- There is much more to gain by joining hands with all ethnicities to combat these terrorists. For this, it is indeed necessary that as Sri Lankans we understand our history of prejudice and come together to stand against religious extremism and violence of any kind
All conflicts stem from one underlying problem that is the distribution of wealth and access to resources. If this is a universal issue, then the Sinhala-Muslim animosity that exists in the Sri Lankan context must also be explainable in terms of wealth and perceptions of wealth. While at a surface level this may seem doubtful, on closer analysis the “inherent”nature of this ethnic divide proves more to do with perceptions of money and wealth and less to do with ethnicity.
Centuries ago, the Muslims came to Sri Lanka as merchants. They were traders, commercial experts, or what we call businessmen. Trading was the purpose with which they travelled and quite naturally trading became their livelihood wherever they settled. The locals on the other hand were people of agriculture and the difference in livelihoods between the Muslims and Sinhalese was a consequence of their circumstances more than anything else. While hundreds of years ago there was an economic gap between the Muslim bourgeoisie and the common Sinhala man, generations of inter-ethnic marriages, the settling of the Moors in Ceylon, and the commercial successes of the Sinhala communities have bridged this disparity. By the 20th century everything had changed.

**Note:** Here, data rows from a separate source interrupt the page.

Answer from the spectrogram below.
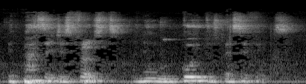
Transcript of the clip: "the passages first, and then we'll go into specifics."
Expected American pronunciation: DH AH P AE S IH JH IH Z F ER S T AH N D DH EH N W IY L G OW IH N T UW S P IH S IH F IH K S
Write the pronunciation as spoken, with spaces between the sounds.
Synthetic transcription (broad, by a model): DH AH P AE S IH JH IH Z F ER S T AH N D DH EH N W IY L G OW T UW S P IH S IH F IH K S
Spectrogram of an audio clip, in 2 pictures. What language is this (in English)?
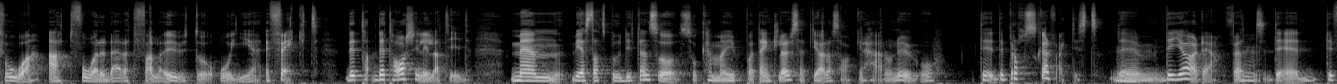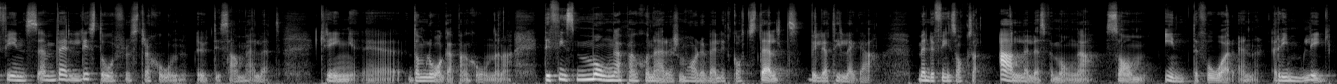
Swedish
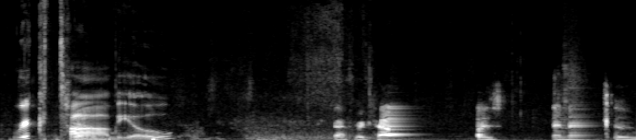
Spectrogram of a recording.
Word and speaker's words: Rictavio: You said that Rick, how's it pronounced? Rictavio. Rictavio.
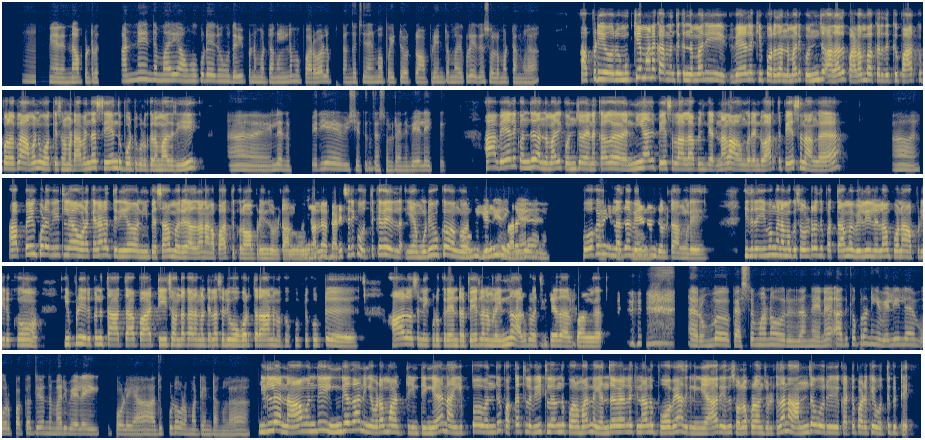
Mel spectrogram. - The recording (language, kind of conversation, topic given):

According to a census report in 1911, contrary to the common perception that all Muslims were traders, Ceylon Moors were mainly small farmers cultivating their own land. A mere 21.6% were engaged in commerce while more than 35.5% were engaged in agriculture. (Prof. M. A. Nahuman, Sri Lankan Muslims - Ethnic Identity within Cultural Diversity). It is also not widely known that low levels of education plunged the Muslim community into poverty for many decades after. And yet through the years, the one thing that has remained the same is the perception of the bourgeoisie Muslim who holds crude monopoly over the Sri Lankan economy.
These perceptions were played to and heightened by the Sinhala Buddhist nationalism propagated by venerated historical figures during the late 19th century that was reactionary to colonialism. Yet, in the process of reviving our national conscience, these campaigns preached of a pure and righteous Sinhala Buddhist land. The Muslims too were categorized as hostile outsiders and were portrayed as a ruthless business community exploiting the working-class Sinhalese. These were images and ideals that came down through generations, blending in to the fabric of the Sinhala culture, beliefs, and education. A result of these socio-political complexities sparked the first recorded Sinhala-Muslim riot in 1915.
It did not take long for a class distinction to transform into an ethnic division that would have grave consequences for generations to come. Frustrated working-class communities can be easily manipulated and angered into violence. Areas that saw anti-Muslim violence such as Puttalam in 1976, Galle in 1982, and Mawanalla in 2001, were places where the market was dominated by Muslims who employed Sinhalese workers. (Dr. Farzana Haniffa and Vijay Nagaraj, Towards Recovering Histories of Anti-Muslim Violence in the Context of Sinhala-Muslim Tensions in Sri Lanka). It gave emerging Sinhalese competitors the opportunity and incentive to disrupt Muslim owned businesses.
The illogical campaigns to “Boycott Muslim businesses” and “Support only Sinhala businesses” are rampant even today. They are heightened in intensity during the Sinhala and Tamil New year or other local celebrations. The terrorist attacks in April this year has given a new opportunity to legitimize this campaign. More than patriotism, this is a marketing gimmick. It is a convenient and advantageous ideology for Sinhala business owners who sell their products under the veils of nationalism. This is a strong campaign that comes at the cost of peace.
Hostilities towards the ‘exploitative Muslim bourgeoisie’ have inflamed into wider ethnic conflict. Being a convenient tool for political advantage, anti-Muslim violence has continued along the same lines for decades. These initiatives that are cloaked in patriotic propaganda have the support of Buddhist clergy who are buttressed by the commercial and political Sinhala bourgeoisie. These vested parties have more to gain from continued ethnic tension than the misguided working-class Sinhalese.
Today the Muslim community is too widely dispersed among the social ranks of Sri Lanka to be broadly categorized into a single field of occupation. Many slums are lined with Muslim families, many businesses are run by Muslim owners, and many working-class citizens of Sri Lanka are Muslims.
While Islamic extremism,that is a global phenomenon, has now penetrated itself into Sri Lanka, senseless communal violence leaves our nation disunited and more vulnerable to these attacks than before. There is much more to gain by joining hands with all ethnicities to combat these terrorists. For this, it is indeed necessary that as Sri Lankans we understand our history of prejudice and come together to stand against religious extremism and violence of any kind.
Muslims in a protest demand for inter communal harmony